For smart metrology with robotics, another advantage is flexibility. “Human operation is more flexible than robotics in general but robotic inspection can be a real advantage for high volume production,” says Faro’s Markus Grau. ”Automated robotic measurement is better than a static system on a fast production line and can be set up to measure multiple points. This gives you a high level of flexibility to be able to react to different parts with the movement of the sensor, for example. The repeatability, flexibility and reliability of the robotic system are the top three benefits.”
Robots are not designed to measure parts or cut metal. Fikret Kalay of Autodesk says “industry is asking them to do things they are not optimized to do – but metrology can help here to increase robot utility. They were first designed for pick-and-place movement, but we now want robots for machining, welding, cleaning and so on. This creates a lot of production problems because if you try to get a robot to behave like a machine tool it is not as accurate.”
“What we try to achieve from measurement with robots is to make the robot more accurate,” Fikret adds. “For example, if we probe a part before milling, we will get the precise position of the tool in the working area and improve the accuracy of the operation.
Repeatability is Essential
The sweet spot for robotic inspection is the 100 micron tolerance area and above.

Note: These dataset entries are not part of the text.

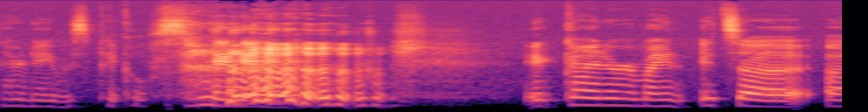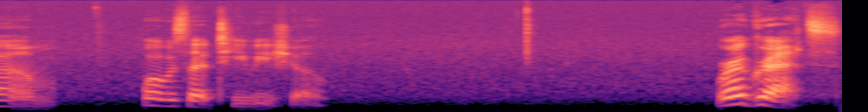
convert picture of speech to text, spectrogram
Her name is Pickles. it kind of reminds. It's a um, what was that TV show? Rugrats.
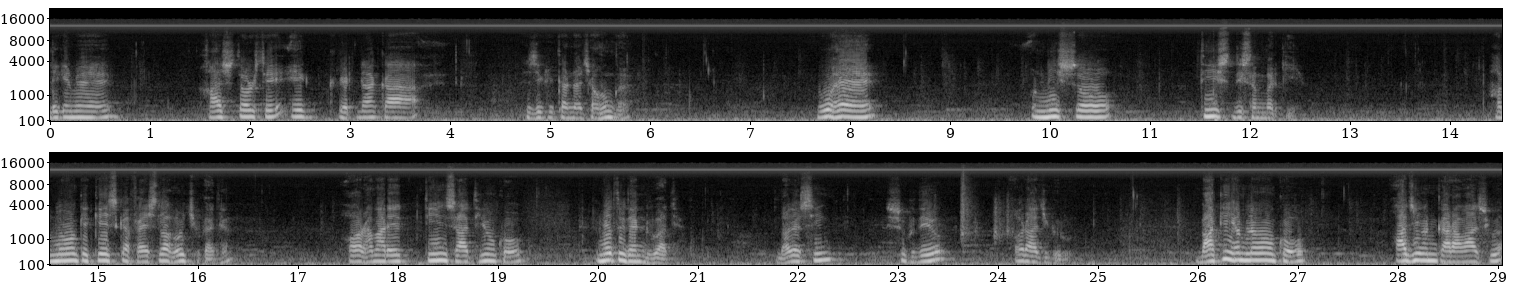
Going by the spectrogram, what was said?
लेकिन मैं ख़ास तौर से एक घटना का ज़िक्र करना चाहूँगा। वो है 1930 दिसंबर की। हम लोगों के केस का फैसला हो चुका था और हमारे तीन साथियों को मृत्युदंड हुआ था। भगत सिंह, सुखदेव और राजगुरु। बाकी हम लोगों को आजीवन कारावास हुआ।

Here, errors of a robot machining system can be compared with a normal machine tool in a fair comparison. “The trend is going to be to perfect more accurate robotic systems in the future,” says Grau. “There are many improvements being made – from each lifecycle to the next, it gets more accurate. The dynamic accuracy improvement in robotic will have a big influence for on the fly robotic measurement applications as well.”
Bigger robots can have 30 micron repeatable position precision, which is already very accurate. But the key aspect is the application. The main factor is the degree of precision an application needs for it to be robot-compatible or not.
“The field of metrology is moving as quickly as any engineering field in the “Industry 4.0” evolution. Companies are developing new sensors with better measurement capabilities, at a smaller size and higher operational accuracy than ever. Expect to see new, smarter and possibly more affordable measurements tools in the future, as sensor costs fall. Software is getting far more powerful. For example, Autodesk is improving its PowerInspection tool that will incorporate a dual device manager, allowing you to probe one part with two devices, to increase accuracy. We are also improving the algorithms, taking in new features from CAD models, such as GDT information,” says Autodesk’s Kalay.